Alex Kidman
3 min read

The Dialogue Flybook is highly reminiscent of Sony's ultra-cute and ultra-portable VAIO VGN-T27GP; both are super-miniscule notebooks with very small keyboards and screens that are only slightly harder to carry around than the average PDA, albeit a fair amount more powerful. The flybook edges out the Sony model in the weight stakes, just barely, at 1.2kg and at 235x140x30mm it's certainly slim and small. The glossy finish of the exterior flips out to reveal a standard but small 80-key notebook keyboard, and, unusually, a trackpoint and mouse buttons located at the top of the keyboard rather than the bottom. The screen for the flybook also swivels out, as the unit has Windows XP Tablet Edition style features, although it isn't running the Tablet OS for some inexplicable reason. Instead, it uses a third party application on top of Windows XP Home. Given the market for Tablets is largely in the vertical corporate sector, where XP Pro would be a better fit, this is an unusual design decision to say the least. It isn't alone in the unusual design school, however.


Flybook by Dialogue

The Good

Exceptionally small. Can take SIM cards. Tablet-like functionality.

The Bad

Sluggish performance. Average battery life. Annoying Trackpoint location.

The Bottom Line

While it's technically packed with add-on features, the poor basic performance of the Flybook makes it a bad choice for anyone seeking an ultraportable notebook.

The screen on the flybook is an 8.9" TFT with a top resolution of 800x600, which is both smaller and lower resolution than the comparable Sony model. Admittedly, at this kind of screen size, that's probably a moot issue, and you certainly can't crank the flybook's resolution up to uncomfortably small levels as you can with the Sony.
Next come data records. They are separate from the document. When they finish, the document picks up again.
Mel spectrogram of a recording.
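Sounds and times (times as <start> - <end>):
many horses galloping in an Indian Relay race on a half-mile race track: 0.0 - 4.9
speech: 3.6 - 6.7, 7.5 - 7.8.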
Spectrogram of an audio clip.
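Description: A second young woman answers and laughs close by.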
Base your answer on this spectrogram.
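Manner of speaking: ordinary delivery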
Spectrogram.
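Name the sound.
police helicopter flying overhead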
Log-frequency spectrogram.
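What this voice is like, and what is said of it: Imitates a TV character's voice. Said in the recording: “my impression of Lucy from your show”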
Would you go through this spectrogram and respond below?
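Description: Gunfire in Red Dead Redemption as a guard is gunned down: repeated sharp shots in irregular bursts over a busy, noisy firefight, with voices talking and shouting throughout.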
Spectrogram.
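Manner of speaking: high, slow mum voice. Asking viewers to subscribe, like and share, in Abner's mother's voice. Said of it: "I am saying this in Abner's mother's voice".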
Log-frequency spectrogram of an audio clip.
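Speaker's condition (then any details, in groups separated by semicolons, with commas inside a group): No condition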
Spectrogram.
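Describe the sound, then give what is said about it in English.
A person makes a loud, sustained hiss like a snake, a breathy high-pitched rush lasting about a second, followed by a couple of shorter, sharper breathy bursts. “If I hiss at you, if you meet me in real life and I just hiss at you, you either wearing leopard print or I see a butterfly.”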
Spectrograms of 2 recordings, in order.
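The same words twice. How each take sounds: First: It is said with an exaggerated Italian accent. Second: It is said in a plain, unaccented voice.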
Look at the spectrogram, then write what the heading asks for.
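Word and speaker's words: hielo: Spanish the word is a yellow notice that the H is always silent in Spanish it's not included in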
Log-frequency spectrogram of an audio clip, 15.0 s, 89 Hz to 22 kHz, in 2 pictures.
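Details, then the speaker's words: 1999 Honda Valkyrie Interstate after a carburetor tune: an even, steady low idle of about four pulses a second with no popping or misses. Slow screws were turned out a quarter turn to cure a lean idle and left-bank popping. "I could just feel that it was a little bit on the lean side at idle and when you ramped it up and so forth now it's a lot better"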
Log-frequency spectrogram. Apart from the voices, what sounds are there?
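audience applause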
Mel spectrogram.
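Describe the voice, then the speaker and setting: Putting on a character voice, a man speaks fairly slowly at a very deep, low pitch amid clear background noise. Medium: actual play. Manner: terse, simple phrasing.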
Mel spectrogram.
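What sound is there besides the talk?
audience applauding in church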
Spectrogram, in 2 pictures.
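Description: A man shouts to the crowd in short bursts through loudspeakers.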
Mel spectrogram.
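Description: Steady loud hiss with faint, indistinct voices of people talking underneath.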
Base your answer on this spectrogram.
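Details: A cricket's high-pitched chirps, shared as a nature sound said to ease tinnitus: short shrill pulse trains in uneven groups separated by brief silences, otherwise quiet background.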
On paper, the Flybook looks like it's got a little bit of everything and then some more thrown in for good measure. It's powered by a Transmeta Crusoe processor clocked at 1GHz, with 512MB of DDR SDRAM, a 40GB hard drive and no optical drive whatsoever. USB and Firewire ports are present -- although in our test sample, the USB ports were detected as older non-Hi-Speed USB ports, which is a bit of a concern.
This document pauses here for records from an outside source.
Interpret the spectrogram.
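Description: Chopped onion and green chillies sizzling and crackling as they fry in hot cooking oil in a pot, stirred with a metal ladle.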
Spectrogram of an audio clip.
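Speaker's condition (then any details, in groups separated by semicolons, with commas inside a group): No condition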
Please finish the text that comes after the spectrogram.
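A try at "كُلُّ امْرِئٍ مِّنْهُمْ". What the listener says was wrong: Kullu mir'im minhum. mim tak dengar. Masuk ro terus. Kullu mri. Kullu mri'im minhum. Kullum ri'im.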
Where the flybook really stands out is in network connectivity. It's got a standard LAN port, as well as WiFi, Bluetooth, and unusually, a GSM socket for mobile phone sim cards, making this perhaps the world's biggest mobile phone. The WiFi connectivity on the flybook is only the older style 802.11b, however.

We tested the Flybook with Bapco's MobileMark 2002, or at least, we tried to. It steadfastly refused to complete that benchmark's performance-based testing, grinding to a halt with a variety of errors across multiple applications. It did, however, manage to make its way through the less processor-intensive reader test, notching up 197 minutes of battery life before conking out. Given that many desktop replacement notebooks with big shiny battery-hungry screens manage that kind of score, it's not exactly a stunning battery performance.

On less scientific anecdotal testing, things didn't really improve. While it's capable of most basic computing tasks, the low specification processor, slower-speed USB ports and positively ancient 802.11b networking made for a rather tepid and laborious experience.

As with the comparable Sony notebook, typing on the Flybook is also somewhat challenging, due to the very small and cramped keyboard. Where the flybook makes it worse, however, is in the absolutely insane design decision that saw the mouse trackpoint and buttons located above the keyboard, rather than at the bottom. You could get used to it in time, but it's totally counter-intuitive compared to every other notebook on the market, and makes even simple Web browsing a challenging and at times irritating experience.

The lack of an optical drive, rather tepid notebook performance and high asking price of the flybook make it something of a non-starter, especially compared to the similarly priced, much better equipped Sony alternative, so unless the GSM capabilities of the Flybook really, really appeal to you, we'd suggest you steer well clear.